This is a key question that not only helps to suss out what success means at the company but also can give you a snapshot of the company culture. A company that finds its customers expendable and does not value retention may have the same mindset for its employees. This is not always the case, but asking more probing follow-up questions can help decide if this is the company for your work style. Do they value employee engagement such as hosting company-wide events or continued education opportunities?
When you leave the interview, you should have a very clear understanding of the customer story and company culture. If the company does not have a clear mission statement, this can also indicate that they have more serious structural issues that, again, can lead to a frustrating and disorganized work environment.
This may seems like a pretty basic question that is redundant given the decision making process question. But this is a separate issue entirely and should always be asked. More often than not, a developed company will have a clear hierarchy where the junior role directly reports to a senior dev, CTO, CEO or another Founder. It helps to know who exactly will be available to answer questions and will be reviewing code that will be pushed forward to the product. A developed company structure often is setup for long term company growth and help ease the growing pains from a small company to a medium sized company.

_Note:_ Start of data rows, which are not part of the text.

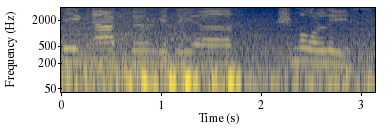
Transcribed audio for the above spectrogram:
big actor with the uh, small lisp.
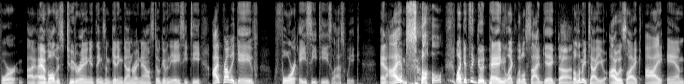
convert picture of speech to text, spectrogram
for I, I have all this tutoring and things I'm getting done right now. Still giving the ACT. I probably gave four ACTs last week. And I am so like it's a good paying like little side gig. Done. But let me tell you, I was like, I am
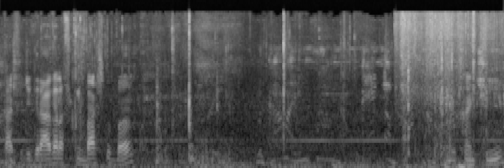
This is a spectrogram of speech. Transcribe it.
A caixa de grave ela fica embaixo do banco cantinho.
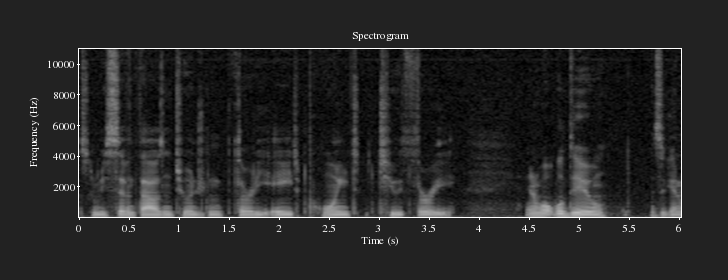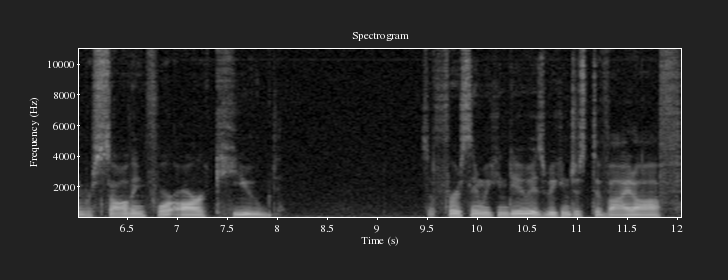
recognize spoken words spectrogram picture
It's going to be 7,238.23. And what we'll do is, again, we're solving for r cubed. So first thing we can do is we can just divide off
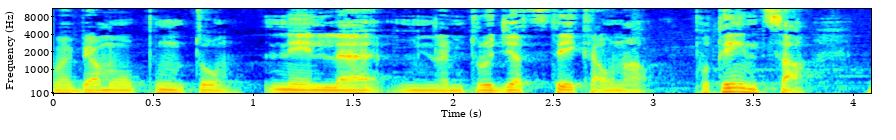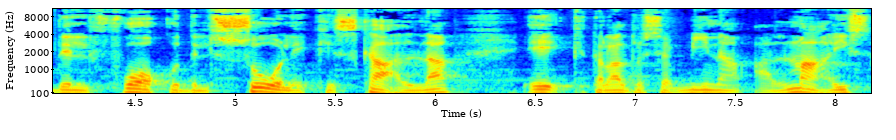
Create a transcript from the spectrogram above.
come abbiamo appunto nel, nella mitologia azteca una potenza del fuoco, del sole che scalda e che tra l'altro si abbina al mais,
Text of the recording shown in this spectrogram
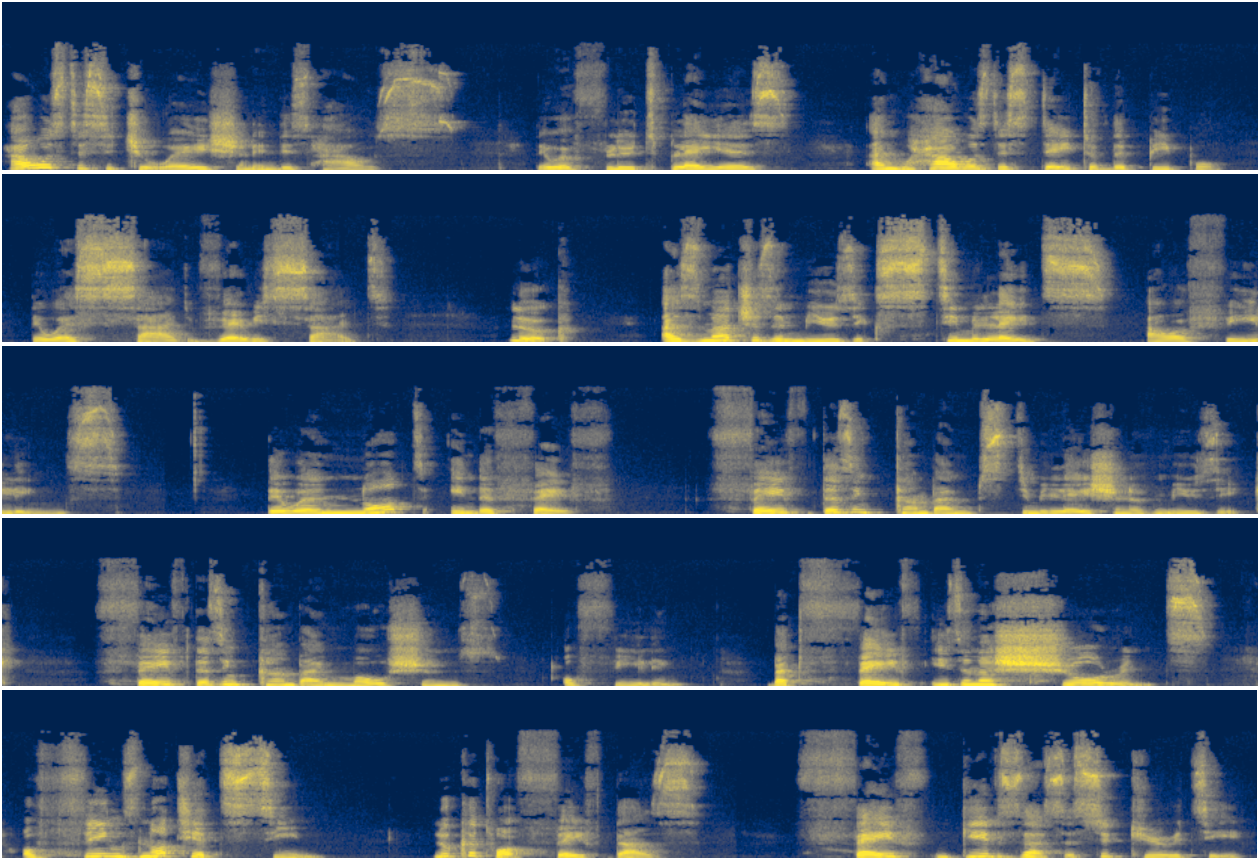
How was the situation in this house? There were flute players. And how was the state of the people? They were sad, very sad. Look, as much as the music stimulates our feelings, they were not in the faith. Faith doesn't come by stimulation of music. Faith doesn't come by emotions or feeling. But faith is an assurance of things not yet seen. Look at what faith does. Faith gives us a security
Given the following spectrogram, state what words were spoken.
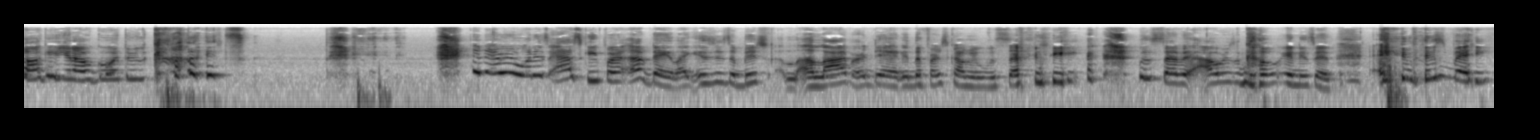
talking, you know, going through the comments and everyone is asking for an update. Like, is this a bitch alive or dead? And the first comment was 70, was seven hours ago. And it says, Hey, Miss Betty,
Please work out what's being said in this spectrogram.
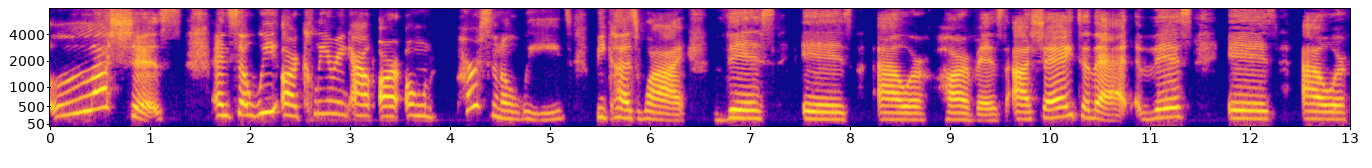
luscious. And so we are clearing out our own personal weeds because why? This is our harvest. Ashe to that. This is our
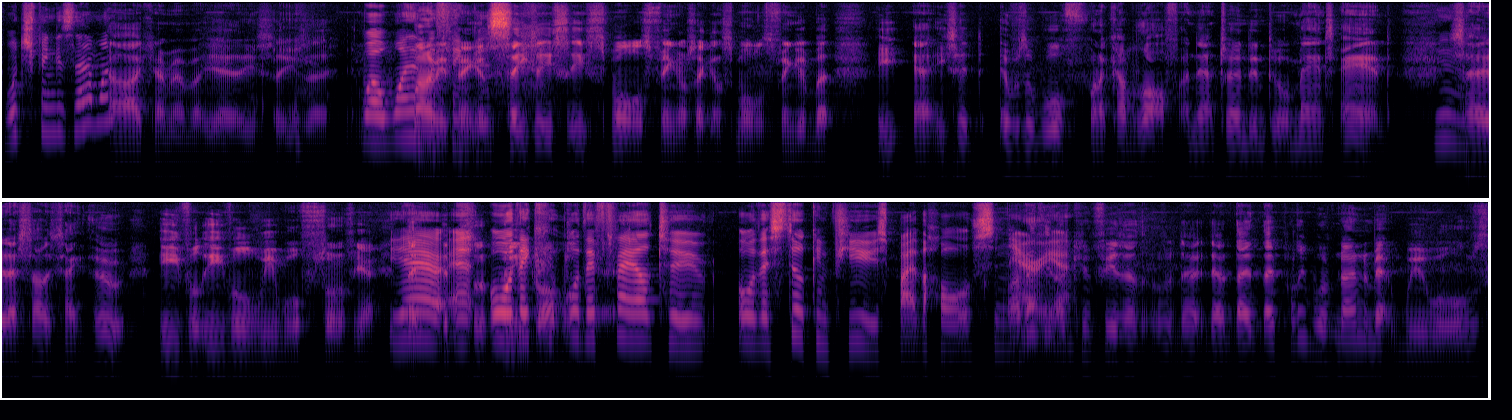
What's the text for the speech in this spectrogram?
which finger's that one? Oh, I can't remember. Yeah, he sees a. well, one, One of of the his fingers. fingers. He's, he's, he's smallest finger or second smallest finger, but he uh, he said it was a wolf when I cut it off, and now it turned into a man's hand. Yeah. So they started saying, "Ooh, evil, evil, we wolf," sort of. Yeah. Yeah, it's and, sort of or they dropped. or they Yeah. failed to, or they're still confused by the whole I don't think scenario. they're confused. They, they, they, they probably would have known about werewolves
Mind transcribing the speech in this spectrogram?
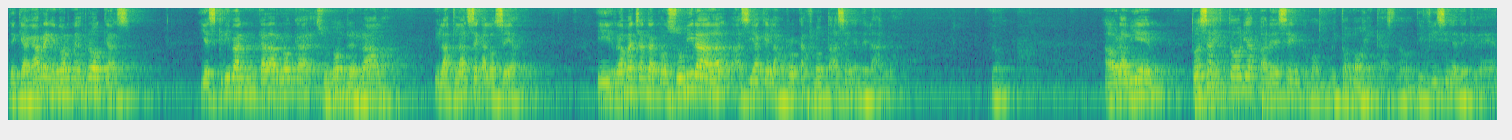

I have heard stories where startups hire only junior devs without a senior dev or experienced team lead. This more often than not turns into a complete sh!tshow as the Founders naively think that a large team of cheap labor will get the company up and running. Be wary if this is the scenario you are stepping into as a senior dev because it may be incumbent on you to clean up the mess the Founders created.
Again, this is a super straight-forward question, but one that can highlight issues within the product. There is plenty of debate about whether TDD is overrated or overused. So do not write off the company if they do not have a testing framework currently in place. Most startups have tight budgets that make getting a product out the door crucial to stabilize the revenue stream. In this case, testing frameworks are often costly and cut from the initial product design. All this means is that you need ask follow-up questions. How do they know their product works and how does the product team find issues prior to customers pointing them out? It may be that they do unit testing and have plans to build out a testing framework once the company has the available capital to do so. Who knows, you may be the person that leads this effort.